Saturday, July 22, 2017

A 2nd Pass: For Whom the Bell Tolls

I don't often reread books. And if I do, I wait at least three or four years in between.

I've always been a very slow reader, and maybe because of that, I tend to remember the things I read pretty vividly. So when I reread books, it's not to remember the story so much as to see how differently I interpret it based on where I am in life now versus where I was when I read it before.

It's not that I get to the end and realize, "Oh, I completely missed the point of that," (though that's happened at least once). It's more a matter of emphasis and how different parts of the story stand out to me, or maybe more accurately, how I relate to the way the characters experience the story.

I read For Whom the Bell Tolls for the first time one summer five years ago, and began my first rereading of it earlier this month. I had remembered it having a great effect on me the first time, and also spent the half decade since then going around telling people that it tied for first place as my favorite book ever. Thus, I was a little bit nervous that on rereading it I would find that I either a) completely missed the point of it the first time, or b) didn't really care for it all that much.

Thankfully, neither of those was the case: It still seemed to me to be about suffering as the unifying part of the whole human condition and the inevitability of our own fates, and I'd still say it's one of my favorite books ever. How I related to the story, though, was another matter.

The first time I read it, the things that affected me the most were the great sadness of all of the death that happens in it, and the passion of the relationship at its center. I'd recently lost a friend, so maybe that explains some of it. Not knowing what was going to happen the first time may have also played a part.

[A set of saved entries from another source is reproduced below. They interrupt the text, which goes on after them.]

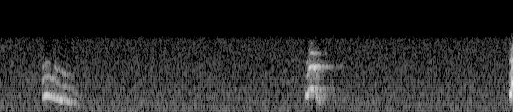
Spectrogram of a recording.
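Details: Dog named Finn barking at the closet holding his treats; two separate barks about three seconds apart, each slightly drawn out and falling, with a third starting at the end, quiet indoor background.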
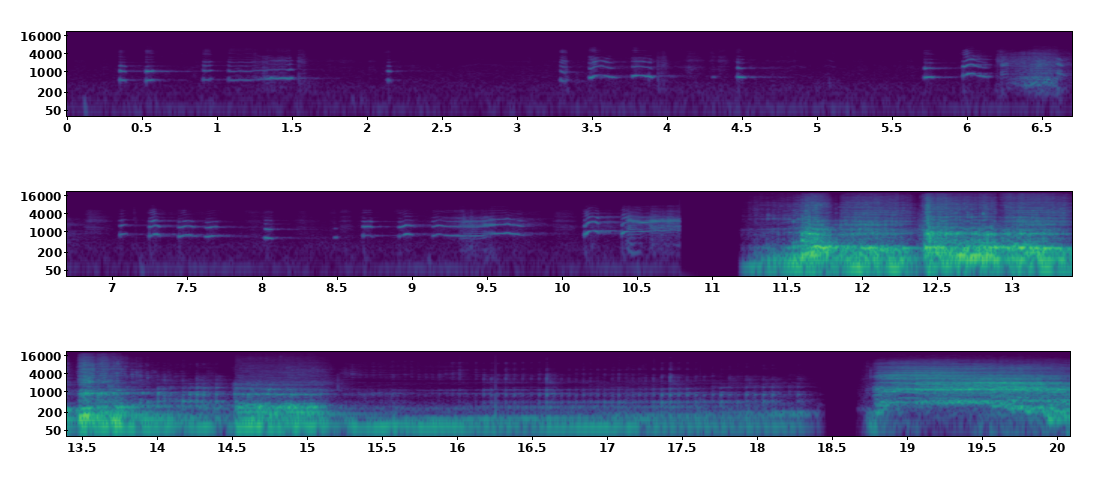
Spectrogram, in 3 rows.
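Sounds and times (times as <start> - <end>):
loud rough animal roar: 11.2 - 20.0.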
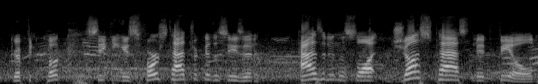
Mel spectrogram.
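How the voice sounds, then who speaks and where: A young man doing live radio play-by-play commentary in clipped, vivid present-tense calls. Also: high-pitched. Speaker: play-by-play announcer. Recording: outdoor broadcast with clear background noise.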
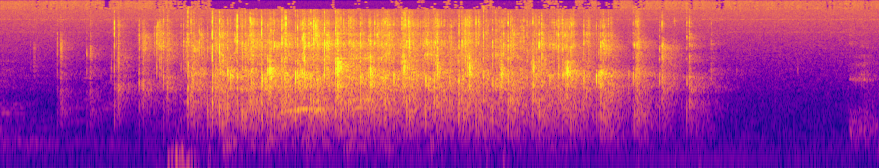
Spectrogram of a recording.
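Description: audience applause

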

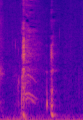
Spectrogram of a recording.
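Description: coughing

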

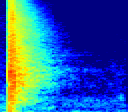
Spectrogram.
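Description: single hand clap

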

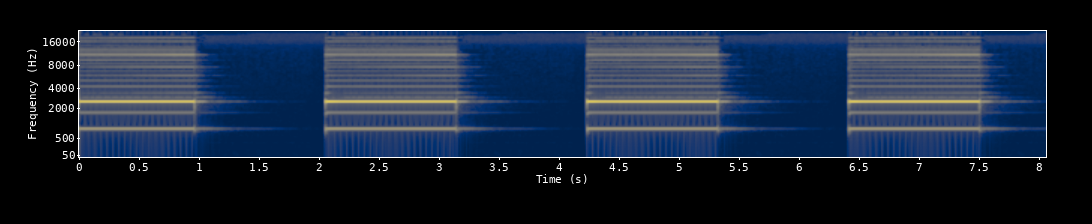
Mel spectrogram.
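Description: fire alarm beeping

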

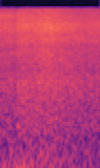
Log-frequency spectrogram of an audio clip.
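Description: ocean waves

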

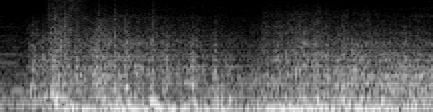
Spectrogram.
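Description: thunderstorm with rolling thunder

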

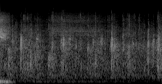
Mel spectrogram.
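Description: audience clapping hands

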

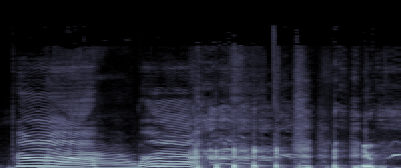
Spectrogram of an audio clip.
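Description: cat howling

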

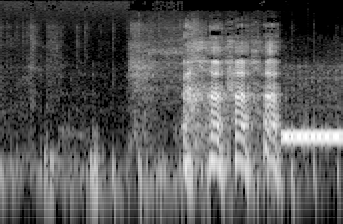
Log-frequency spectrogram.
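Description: telephone dialing and ringing

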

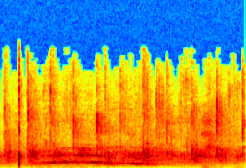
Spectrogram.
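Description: audience clapping

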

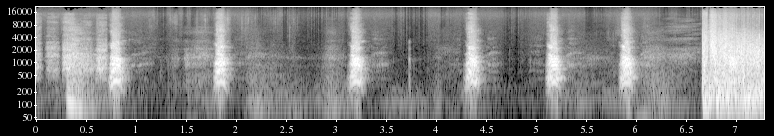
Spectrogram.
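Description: dog barking

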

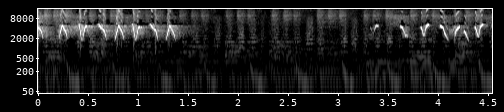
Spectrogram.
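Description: connecticut warbler song

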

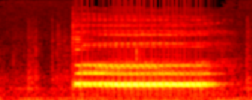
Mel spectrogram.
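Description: telephone ringing

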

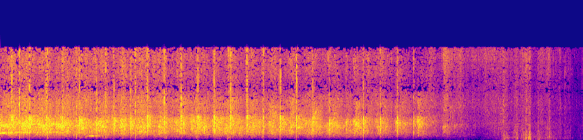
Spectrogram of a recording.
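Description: audience applause

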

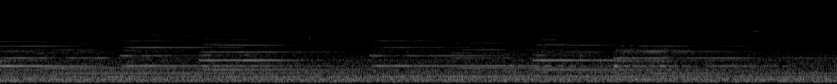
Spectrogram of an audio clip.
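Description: church bells ringing

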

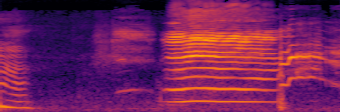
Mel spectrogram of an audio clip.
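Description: baby crying

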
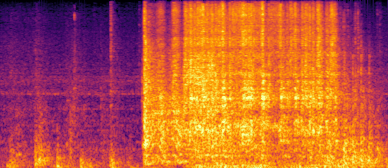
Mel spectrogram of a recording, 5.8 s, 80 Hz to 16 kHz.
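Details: 1968 BMW 1602 after 10+ years of sitting, choke on, spray going into the carburetor, which smells of stabilizer. Steady fast cranking with a dull even churn that never fires; the coil seems fine, cause unknown. Crank no start.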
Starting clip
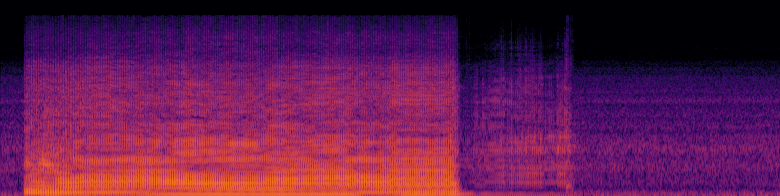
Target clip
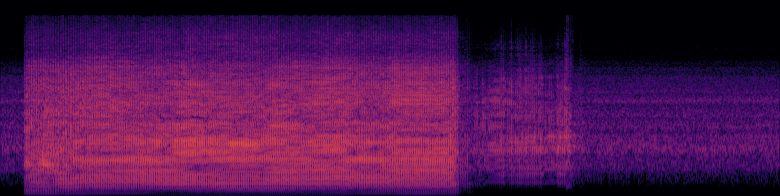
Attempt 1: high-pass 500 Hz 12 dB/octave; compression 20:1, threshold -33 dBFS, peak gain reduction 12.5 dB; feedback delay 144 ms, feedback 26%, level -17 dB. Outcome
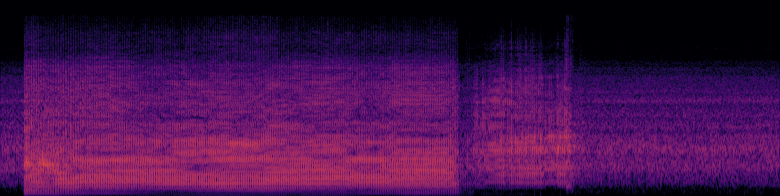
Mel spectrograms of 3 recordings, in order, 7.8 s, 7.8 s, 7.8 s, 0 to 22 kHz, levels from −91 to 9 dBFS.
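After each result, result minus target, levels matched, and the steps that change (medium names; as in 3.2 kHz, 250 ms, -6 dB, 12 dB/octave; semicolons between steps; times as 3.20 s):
compression: peak gain reduction +12.5 dB; 500 Hz band +8.0 dB
remove: compression 20:1, threshold -33 dBFS, peak gain reduction 12.5 dB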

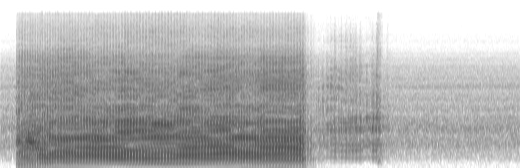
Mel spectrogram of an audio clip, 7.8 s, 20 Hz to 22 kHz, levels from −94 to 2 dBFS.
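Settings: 500 Hz band +6.5 dB
change: high-pass 1.1 kHz 12 dB/octave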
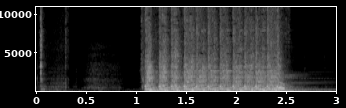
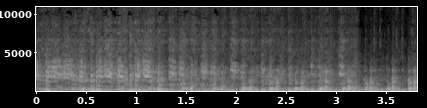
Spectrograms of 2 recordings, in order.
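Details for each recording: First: 24-volt diesel generator after days of negative-Fahrenheit temperatures: labored cranking about four turns a second for under two seconds, stops without firing; suspected dead battery from cold, started with two 12 V jump packs. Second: Diesel 24-volt generator in freezing weather, started with two 12-volt jump packs after the battery died: it catches and settles into a steady, even clatter at constant speed with no misfire. It is running normally.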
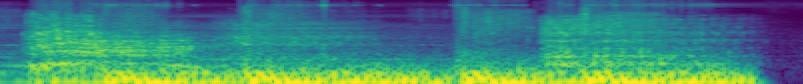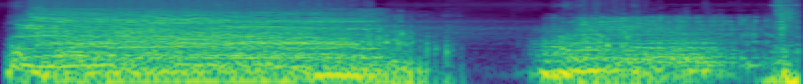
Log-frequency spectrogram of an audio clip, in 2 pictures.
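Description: Tyrannosaurus rex roar sound effects: three long, loud roars, deep and rough. The first cuts off sharply to a moment of silence about four seconds in.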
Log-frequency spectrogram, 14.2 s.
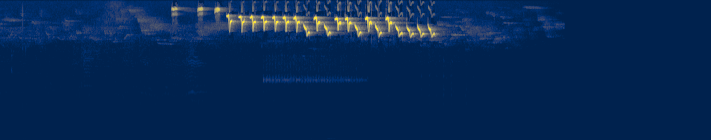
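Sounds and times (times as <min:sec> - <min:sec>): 
red-breasted flycatcher song: 0:00.0 - 0:11.3.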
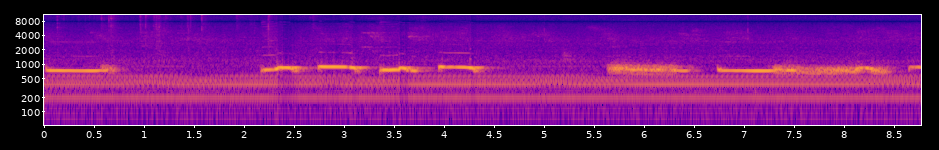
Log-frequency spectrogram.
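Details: Diamond dove calling: soft, mellow coos near the same pitch, some short and level, others longer with a slight rise and wavering, given in bursts with pauses between; a steady low electrical hum runs throughout.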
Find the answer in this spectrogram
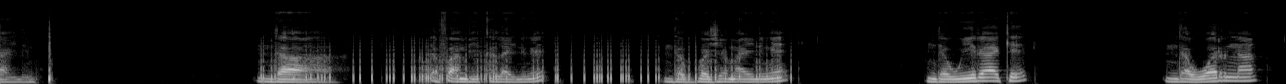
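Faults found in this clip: HE-AAC compression, whole clip. Treble gritty, metallic or lispy on s sounds; codec damage plainly audible. Likely cause: HE-AAC encode at a low rate, consistent with about 16 kbps. Spectral band replication copies lower bands upward under a coarse envelope, so harmonics misalign across the crossover. Spectrogram: hard ceiling, nothing above 12.3 kHz; upper band looks like a pasted copy of the band below, not a continuation of it.

Train of clicks, 2.61 to 7.92 s. Ticking/popping over the audio and in pauses, irregular spacing, about 14.3 per second, around 70 in total, peaks roughly 10 dB above the signal. Likely interference from nearby equipment, or a faulty connection or power supply, injecting repeated similar pulses. Waveform: narrow spikes standing above the envelope. Spectrogram: thin full-band vertical lines at uneven intervals.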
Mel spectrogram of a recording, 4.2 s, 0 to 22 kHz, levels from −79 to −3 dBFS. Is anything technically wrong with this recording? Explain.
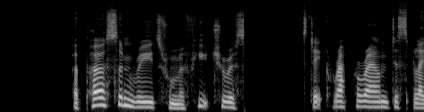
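Yes, there are two related faults.

From 2.43 s to 3.04 s the speech cuts out in mid-flow, leaving about 0.6 s of dead silence before it resumes. This is a playback stall. The likely cause is that the player ran dry of buffered data or its audio thread was held up, so the output had nothing to send until it recovered.

From 3.04 s to the end, the speech runs quick and slightly high, about 1.1 times normal speed and roughly one and a half semitones sharp. This is catch-up at higher speed: having fallen behind during the stall, the player resamples its backlog faster to regain the lost time, so speed and pitch rise together rather than independently.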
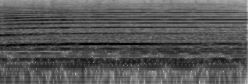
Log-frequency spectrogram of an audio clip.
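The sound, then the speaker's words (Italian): A factory siren in Colleferro, Italy, a small town built around the factory, wails in a steady, sustained tone, loud and unbroken throughout, with a rich stack of harmonics and no voices present. “con le ciminiere che fanno da campanili e il suono novecentesco delle sirene che sostituisce quello eterno delle campane.”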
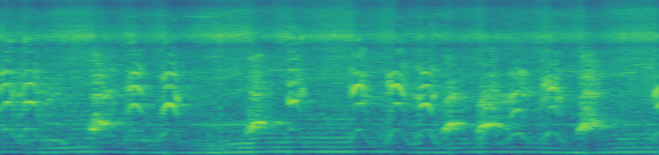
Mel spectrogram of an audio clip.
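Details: A white Pomeranian takes on a vacuum cleaner with rapid, uneven yaps, roughly four a second, each bark arching up and down in pitch above a constant low mechanical drone.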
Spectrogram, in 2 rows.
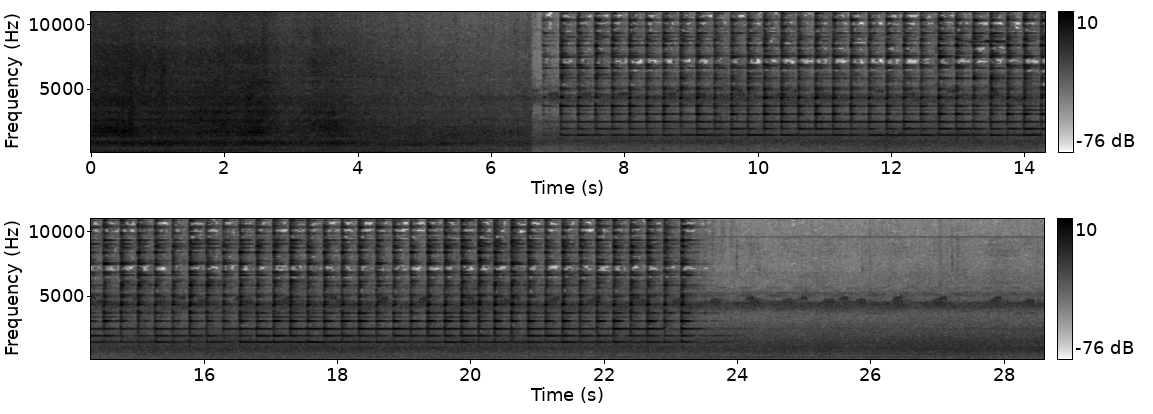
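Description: Metro-North GP40FH-2 diesel locomotive running loudly as its commuter train passes. After an abrupt cut a few seconds in, a grade-crossing bell rings in even strokes, about three a second. The bell stops about 23 seconds in, leaving a steady low background.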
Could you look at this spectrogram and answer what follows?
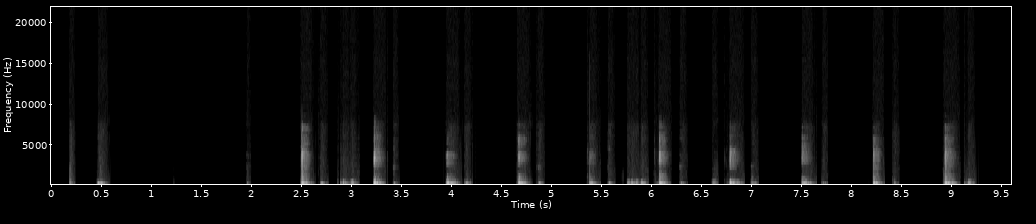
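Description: Quick paired heart sounds through a stethoscope, about 83 beats a minute after a brief pause; a fast heartbeat.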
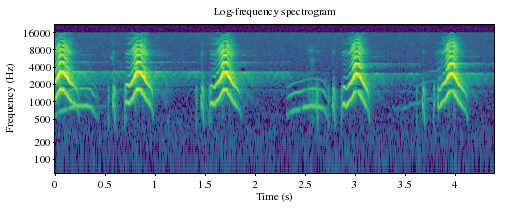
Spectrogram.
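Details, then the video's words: Little owl, recorded in Portugal, repeating sharp arched mewing calls about every 0.8 seconds, five loud calls in a row, with a fainter gliding call from another bird partway through. "Canto do mocho-galego (Athene noctua)"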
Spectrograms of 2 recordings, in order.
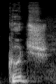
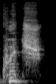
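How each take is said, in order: First: The word begins with a plain k sound. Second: The word begins with a kw sound. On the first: The speaker calls it right. "it's definitely Kutch, to rhyme with butch" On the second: The speaker calls it wrong. "I would have pronounced the Scot- the Welsh word quetch"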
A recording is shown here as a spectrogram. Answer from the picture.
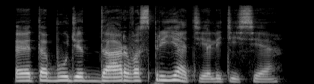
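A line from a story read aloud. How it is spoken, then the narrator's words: Muffled speech. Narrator (Russian): стал глухо говорить Бронзовый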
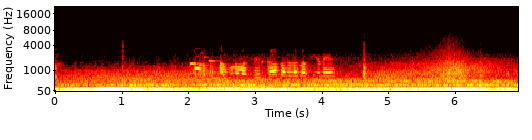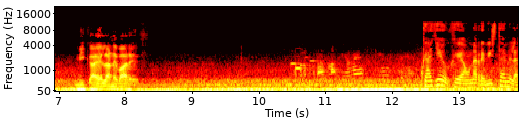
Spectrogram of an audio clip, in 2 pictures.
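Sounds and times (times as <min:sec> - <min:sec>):
taxi engine and road noise on a highway: 0:00.0 - 0:13.8
speech: 0:07.5 - 0:08.4, 0:12.5 - 0:13.8.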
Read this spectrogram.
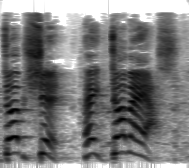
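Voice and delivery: high, loud mocking heckle; mock heckler. Cohost imitating a jeering audience, high and loud. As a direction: squeal the insult like a jeering crowd. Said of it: "And the state's like".

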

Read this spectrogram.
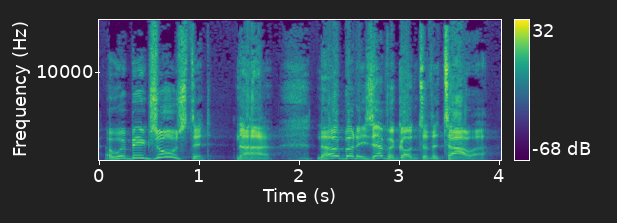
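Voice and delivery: put-on high, lazy English guard accent; mock English guard accent. Guard refusing to climb the tower stairs, a high hammed-up English accent. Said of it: "What was that accent?".

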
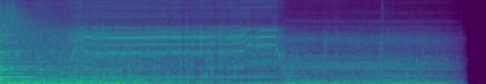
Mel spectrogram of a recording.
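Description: A machine's engine running steadily with a held tone. About four seconds in the sound thins, then fades and cuts off shortly before the end.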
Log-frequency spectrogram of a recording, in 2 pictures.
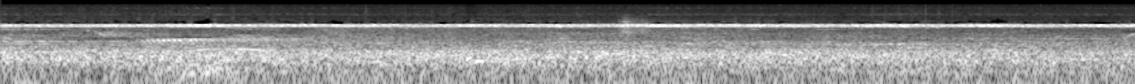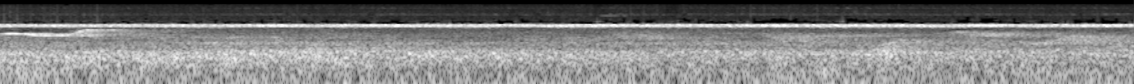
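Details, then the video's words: Cicadas singing in summer, a steady unbroken high-pitched drone held at one pitch throughout, over a hissing wash of background noise, with a few brief rising whistled notes from another animal in the middle. "Cicadas Chirping & Singing"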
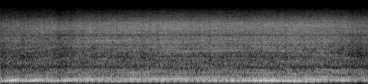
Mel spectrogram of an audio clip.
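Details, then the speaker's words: 2011 Toyota Estima Hybrid G, 178,000 km: pressing the pedal forces the petrol engine to start from Ready mode; it cuts in smoothly, revs evenly, tone rising and settling cleanly with no knocks; healthy. "okay if you depress the pedal you can force the engine to come on which is what I just did there"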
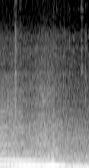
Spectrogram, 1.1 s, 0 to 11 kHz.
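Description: A 1998 Acura Integra Type R engine pulls hard under acceleration, a loud, steady mechanical drone that rises and then eases off near the end, heard close from inside the car.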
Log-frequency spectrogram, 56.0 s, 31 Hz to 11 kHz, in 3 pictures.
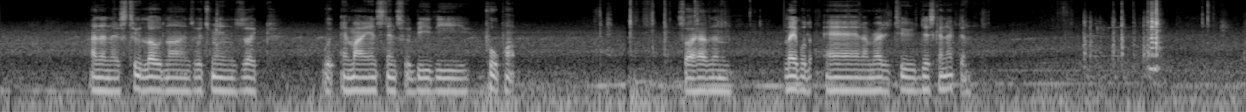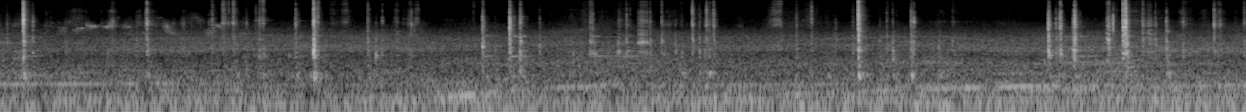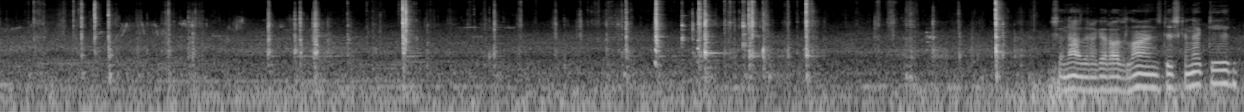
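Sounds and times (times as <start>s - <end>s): steady low rumble: 49.2s - 56.0s.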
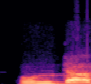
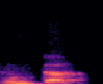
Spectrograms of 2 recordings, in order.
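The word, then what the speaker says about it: junta: साथ अथॉरिटी के साथ जिसको टा बोलते हैं य right it ए जे यू एनटी बट य प्रोनाउंस इट टा उनके साथ वो किया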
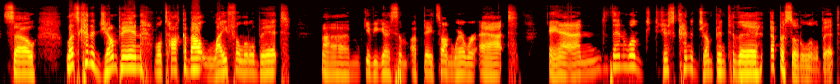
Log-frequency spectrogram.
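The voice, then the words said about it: Slightly raspy voice. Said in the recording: “my voice is a little raspy ... everybody in this house had a cold”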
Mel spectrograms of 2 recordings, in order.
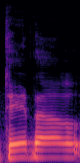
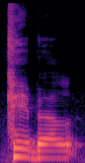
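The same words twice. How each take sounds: First: The first t sound is weak and light. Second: The first t sound is strong and forceful.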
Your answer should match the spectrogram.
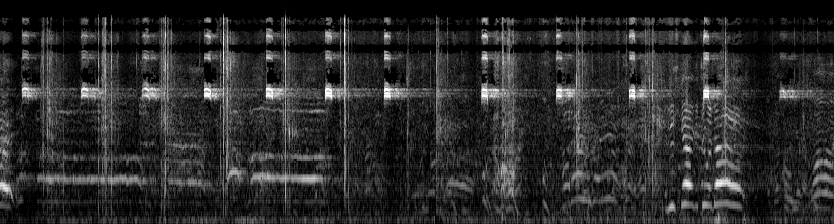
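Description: A football team's pre-game warm-up: players clapping in a steady rhythm, about three claps every two seconds. Over the claps come long drawn-out shouted calls, then shorter yells near the end.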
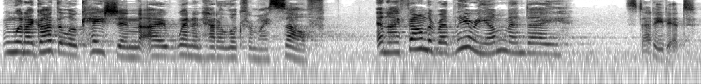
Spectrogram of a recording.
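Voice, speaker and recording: A woman's voice: high voice, expressive, moderate pace, fairly bright tone. Echoing reverb, background noise, brash female dwarf smith, blunt, wry, defensive, game cutscene. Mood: defensive, earnest. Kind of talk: video game cutscene acting.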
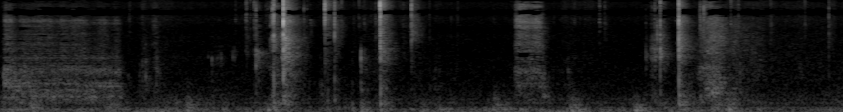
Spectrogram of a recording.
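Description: Zebra Mildliner highlighter's chisel tip dragged across planner paper in a faint scratchy stroke lasting about a second, then scattered light clicks and taps as the marker is capped and handled.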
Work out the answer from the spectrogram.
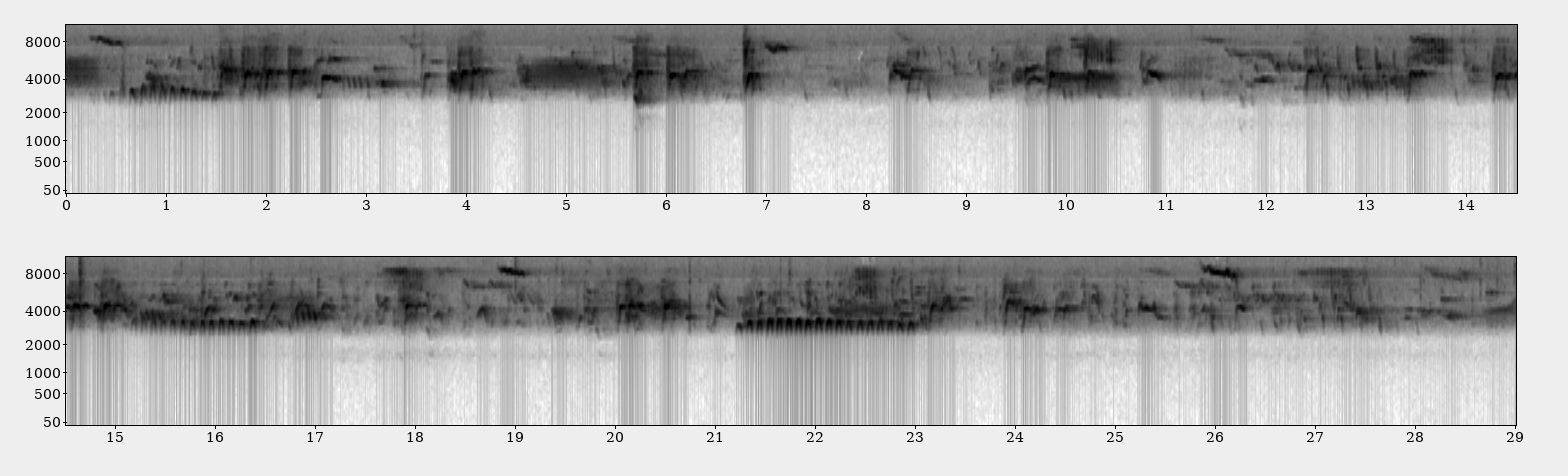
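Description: Faint high-pitched birdsong: many short chirps and quick repeated trills, with nothing in the low range.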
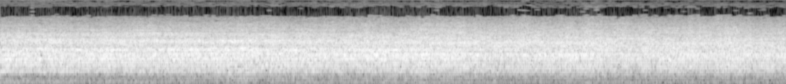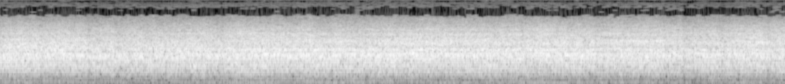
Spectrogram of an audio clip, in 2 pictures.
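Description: Container freight train rolling past: a steady rolling noise of wagon wheels on the track that holds level throughout.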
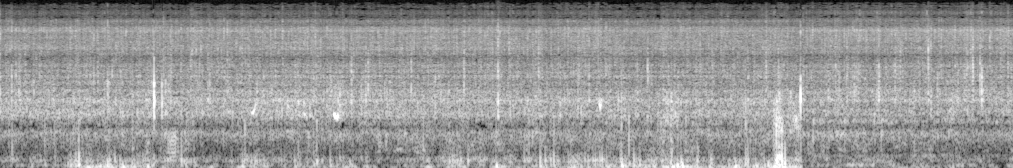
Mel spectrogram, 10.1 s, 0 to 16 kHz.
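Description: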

Beyond that, I remember being impressed with what a badass Robert Jordan was. With his flask of absinthe and his backpacks full of dynamite, sleeping with Maria just hours after meeting her and leading guerrilla attacks on a fascist army. He represented a lot of things that my 22 year old self wished I could be.

Reading it this second time, the things that really affected me were different. They were more subtle, but just as profound because I'd actually lived them.

Having to finish a job in spite of unforeseeable complications that arise. The tension of being an outsider and a foreigner working alongside people who will never really understand or trust your motives for being there. Being caught up in a fight to the death over an abstract political cause that you sometimes aren't sure you even believe in. The necessity of action even in the midst of deep contemplation.

I also found that this time I admired the old hunter Anselmo. It may just be I forgot, but I have no recollection of seeing him as more than a tertiary supporting character before. Something about his steadfastness—often mistaken as simplicity—and his own conflict between his love for the Republic and his old religious faith and hatred of violence struck me in a way I don't remember at all before.

I hope I haven't aged that much in the last five years that my favorite character is now the elderly man. But then, maybe I'm looking up to him with respect the way I looked at Robert Jordan the first time.

At any rate, it was good to revisit the book. I intend to do it with a number of others now, and will have to remember to circle back to this one in another five years or so. That is unless I've tragically died by then, in which case you will have to read it for both of us.